RALPH NORDSTROM has had several careers in education, along the way teaching the full gamut from pre-school to adult, and handicapped to gifted. Branching into photographic workshops was a very natural path for him.  His philosophy on workshops is simple: They are successful when the attendees return home with a few great photographs and feeling that they have expanded what he likes to call their “Creative Vocabulary”, that is, their ability to express themselves through their photography.
TANYA PETROVNA was the visionary founder, chef, CEO of the all plant-based eatery, Native Foods Café. It all began in Palm Springs, California in 1994 and though she has not been with her company since 2012, her loyal patrons still stay in touch, visit her classes and follow her adventures!  Chef Tanya currently resides in Palm Springs, California where she teaches Iyengar yoga, writes, saves cats, dogs and elephants, and is working on the next big thing.
KEVIN POWELL was intrigued at an early age by the quiet complexity of this desert playground. Local author and photographer, Kevin Powell has spent forty four years hiking, rock climbing, photographing and exploring within Joshua Tree National Park. His book, Classic Day Hikes of Joshua Tree Park, is available at the Visitor Centers.
TED REEVES, B.A., Geology, taught sciences at Chaffey High School for 37 years. He is presently teaching for University of the Pacific and believes that a relevant Natural History class requires an outdoor experience. In 2000, he received the National Association of Geology Teachers Outstanding Earth Science Teacher Award.

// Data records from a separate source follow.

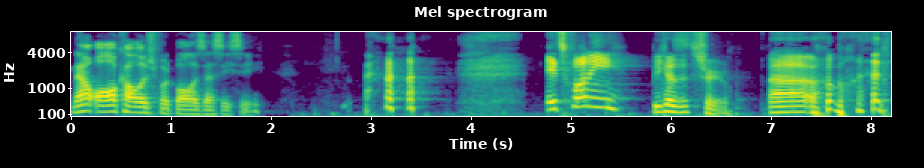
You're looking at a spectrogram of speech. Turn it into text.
Now all college football is SEC. It's funny because it's true. Uh, but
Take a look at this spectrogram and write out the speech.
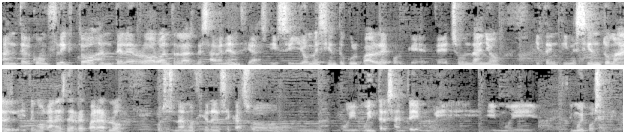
ante el conflicto, ante el error o ante las desavenencias. Y si yo me siento culpable porque te he hecho un daño y, me siento mal y tengo ganas de repararlo, pues es una emoción en ese caso muy, muy interesante y muy, y muy, y muy positiva.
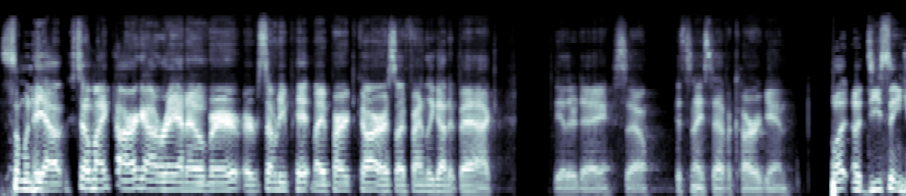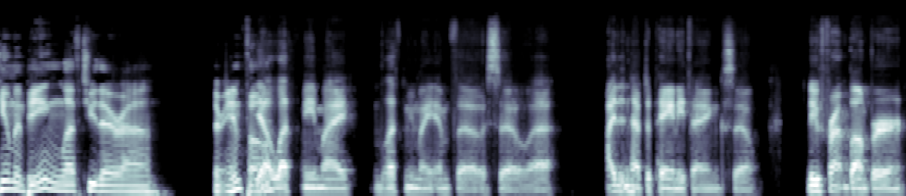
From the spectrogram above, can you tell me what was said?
Someone hit." Yeah. So my car got ran over, or somebody hit my parked car. So I finally got it back the other day. So it's nice to have a car again. But a decent human being left you their uh, their info. Yeah, left me my left me my info. So uh, I didn't have to pay anything. So new front bumper,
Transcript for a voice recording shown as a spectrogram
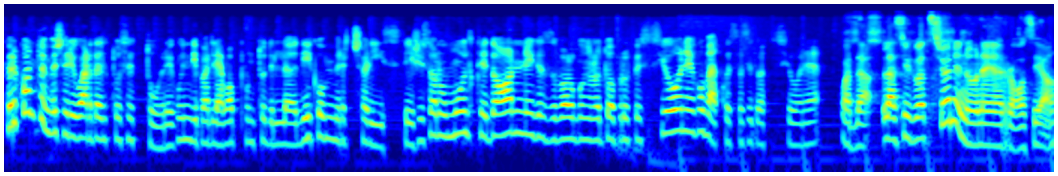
Per quanto invece riguarda il tuo settore, quindi parliamo appunto del, dei commercialisti, ci sono molte donne che svolgono la tua professione, com'è questa situazione? Guarda, la situazione non è rosea,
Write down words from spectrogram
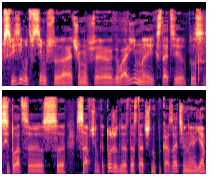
В связи вот с тем, о чем мы э, говорим, и, кстати, ситуация с Савченко тоже достаточно показательная, я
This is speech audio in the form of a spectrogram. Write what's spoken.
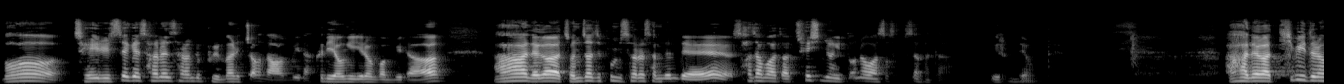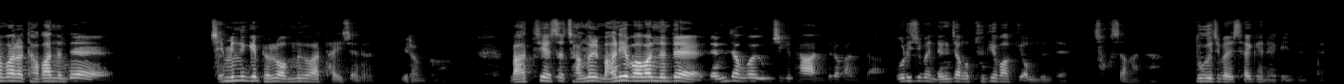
뭐 제1세계 사는 사람들 불만이 쫙 나옵니다. 그 내용이 이런 겁니다. 아, 내가 전자제품 새로 샀는데 사자마자 최신형이 떠나와서 속상하다. 이런 내용들. 아, 내가 TV 드라마를 다 봤는데 재밌는 게 별로 없는 것 같아 이제는 이런 거. 마트에서 장을 많이 봐봤는데 냉장고에 음식이 다 안 들어간다. 우리 집엔 냉장고 두 개밖에 없는데 속상하다. 누구 집엔 세 개, 네 개 있는데.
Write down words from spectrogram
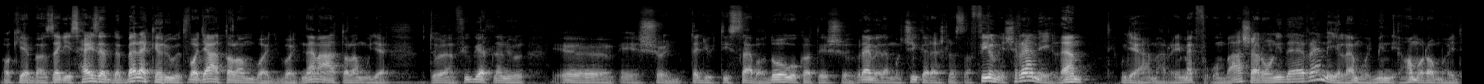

STEFANIE RITTER was awarded an M. S. degree from the Technical University in Braunschweig, Germany, specializing in zoology, botany, and genetics. She has taught Biology at Copper Mountain College and presently holds the position of Museum Coordinator for the Hi-Desert Nature Museum where she is responsible for all educational programs. Ritter has also taught geography, ecology, and botany for National University at the Twentynine Palms Campus.
DIANA SHAY-DIEHL, M.Ed., has over 25 years of teaching experience from kindergarten to graduate level college education courses. Her love of using photography to capture the nuances of life has been a life-long adventure beginning with formal training in black and white film processing and continuing into digital work that uses alternative printing methods, such as cyanotypes, platinum, palladium, and digital film negative and polaroid transfers, all learned and practiced in Italy, all over California, and the Pacific Northwest.
JIM SMART developed an interest in photography some fifty years ago when he took a high school course and made a pinhole camera, shot with a Speed Graflex, and took surfing photographs in Hermosa Beach with a 35mm Pentax. Jim teaches university courses in Communication Studies and English, including basic and college-level English courses, journalism, journalistic photography and online journalism.
  CANDICE WEBER,   M.A., is an adjunct professor of natural resources at College of the Desert, teaching courses in Conservation and G.I.S. and leading students abroad to the cloud forests of Costa Rica.  She majored in environmental studies and has extensive experience working with animals of all kinds (wild and domestic), including many years as a zookeeper and animal trainer at the Living Desert, the Long Beach Aquarium, and other marine parks.  For the past 14 years she has resided in the Coachella Valley and now considers the desert her home.
ELIZABETH WYATT, writer, artist, and educator holds a B.A. in English from Southern Methodist University, and Master of Fine Arts and Master of Arts degrees in poetry and English from the University of California at Irvine. She has practiced yoga since 2003 and currently teaches yoga in the hi-desert, in addition to serving as English instructor and Basic Skills Coordinator at Copper Mountain College in Joshua Tree.